● Exercise
From the line with "The following spectrogram, transcribed" to the end of the data below, restate each line word for word, both ends included, without the pictures.

Records contained in a dataset

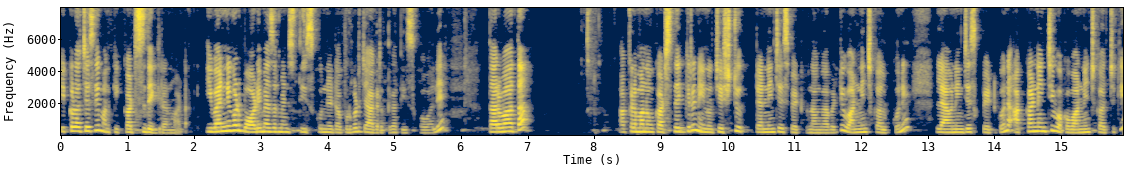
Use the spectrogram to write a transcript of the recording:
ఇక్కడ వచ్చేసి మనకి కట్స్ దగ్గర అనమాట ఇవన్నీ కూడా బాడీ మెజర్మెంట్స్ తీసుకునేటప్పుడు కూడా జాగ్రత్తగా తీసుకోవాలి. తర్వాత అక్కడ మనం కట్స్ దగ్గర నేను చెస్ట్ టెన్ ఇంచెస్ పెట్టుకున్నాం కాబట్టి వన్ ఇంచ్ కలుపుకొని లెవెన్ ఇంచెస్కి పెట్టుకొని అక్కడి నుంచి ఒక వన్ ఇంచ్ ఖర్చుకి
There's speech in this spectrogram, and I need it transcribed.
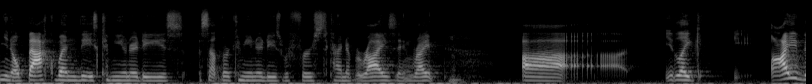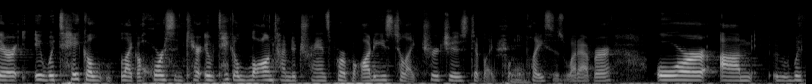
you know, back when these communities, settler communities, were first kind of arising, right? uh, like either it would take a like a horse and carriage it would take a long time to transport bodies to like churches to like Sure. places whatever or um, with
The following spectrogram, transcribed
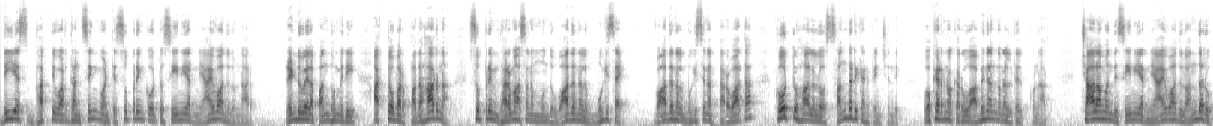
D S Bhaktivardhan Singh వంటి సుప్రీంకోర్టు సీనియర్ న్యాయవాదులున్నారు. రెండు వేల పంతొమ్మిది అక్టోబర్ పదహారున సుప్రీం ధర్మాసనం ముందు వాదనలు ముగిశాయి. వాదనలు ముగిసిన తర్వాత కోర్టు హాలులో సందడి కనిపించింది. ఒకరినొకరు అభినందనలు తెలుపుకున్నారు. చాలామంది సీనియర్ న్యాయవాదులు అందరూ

● Solved exercise
The following spectrogram, transcribed
D S Bhaktivardhan Singh వంటి సుప్రీంకోర్టు సీనియర్ న్యాయవాదులున్నారు. రెండు వేల పంతొమ్మిది అక్టోబర్ పదహారున సుప్రీం ధర్మాసనం ముందు వాదనలు ముగిశాయి. వాదనలు ముగిసిన తర్వాత కోర్టు హాలులో సందడి కనిపించింది. ఒకరినొకరు అభినందనలు తెలుపుకున్నారు. చాలామంది సీనియర్ న్యాయవాదులు అందరూ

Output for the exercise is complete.